Former Ghanaian president, Jerry J. Rawlings, in December, called for a recount and cool headed thinking. There were many more ‘Wise’ who moved for calm and caution but were ignored.
The AU has once again earned its feathers and they are all white!
The western media shine by their short memories and readiness to comply to what Paris and Washington say. The ‘internationally recognized president’ they write. Don’t they want to examine the proof of the fraud Gbagbo says he has? Why don’t they ask the questions? Why don’t they remind us how France intervened in 2002 and 2004 against Gbagbo and the Ivorian Army? Why did South African President Jacob Zuma reverse his position so late?
The rebels became ‘Republican Forces’ over night with no questions asked. They had been ‘New Forces rebels’. The name change coincided with the military offensive which coincided with the French intervention. All so cozy. Why would a journalist ask questions? How is it when the French blow up ammunition dumps and hit the Presidential Palace, this is ‘protecting civilians’ but when the Army shoot back, they are ‘committing crimes and atrocities’?
Why have the press ignored the different offers for compromise made by Gbagbo, including direct talks and the possibility he and Ouattara both withdraw?
What prevented the press from looking at the voter registration and the votes cast and make up their own minds? Why did the press not push for a recount in their editorials? The press has been an eager accomplice in the media blitz for public opinion based on false, partial and biased news.

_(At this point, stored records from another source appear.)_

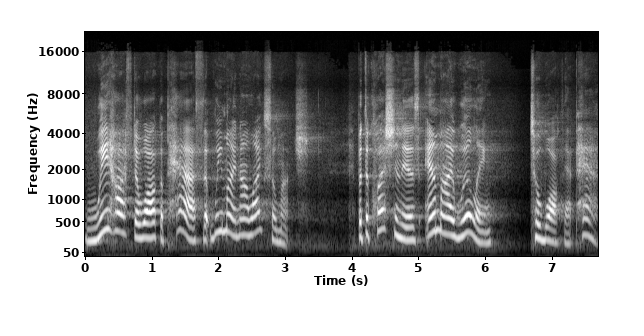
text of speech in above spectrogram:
we have to walk a path that we might not like so much. But the question is, am I willing to walk that path?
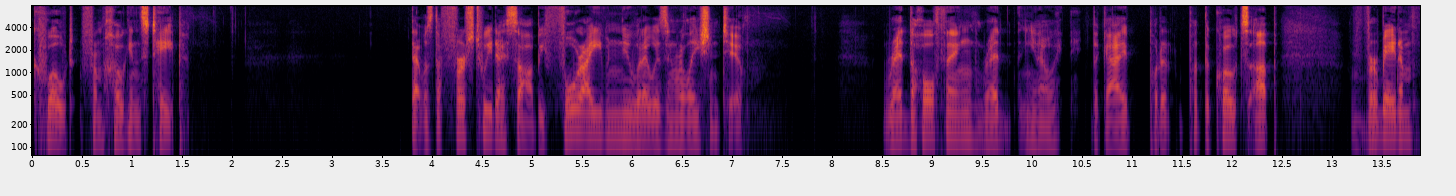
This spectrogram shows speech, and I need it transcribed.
quote from Hogan's tape. That was the first tweet I saw before I even knew what it was in relation to. Read the whole thing, read, you know, the guy put it put the quotes up verbatim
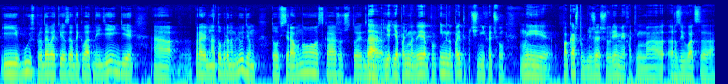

Another lesson (and there are many) is the danger of unbridled, uncontrolled illegal immigration. The population of the Cote d’Ivoire has trebled over the past thirty years, an estimated 25% of the country’s people, mostly Muslims from Burkina Faso (as many as three million). These immigrants and their countries of origin (Mali, Burkina Faso, Nigeria) are a major source of man-power and support for the rebels and Ouattara. If the Burkinabe immigrants were forced to return to their country, Burkina would collapse. This is a major reason why Compoare wants to see Ouattara in power.
I have rarely seen an international conspiracy to railroad an independent ‘patriotic’ president so false heartedly pursued. Corrupt leaders and Imperial Masters may think they can get away with this injustice but I am sure the African people will get the final word.
2. For a good audio analysis of what happened (in French) see Gri-Gri Internaitonal: http://www.google.fr/search?q=+gri+gri+internaitonal+cote+d’ivoire&sourceid=ie7&rls=com.microsoft:en-US&ie=utf8&oe=utf8&redir_esc=&ei=BZqdTY-hBsqAhQeFmpC7BA
3. The Haitians foiled a similar electoral-coup attempt in November to sideline the singer ‘Micky’ Martelly. The UN backed electoral commission said he had finished third and was out of the running. Under pressure from voters in the streets, the UN and the Commission re-examined the results. The recount put Martelly in the second round and he won with 68% of the vote. No civil war. No military intervention. The Imperial masters (US and France) just did not get their way.
4. For the Financial Times worries about Ouattara’s image: http://www.ft.com/cms/s/0/058f3384-5fae-11e0-a718-00144feab49a.html#axzz1IihOYp46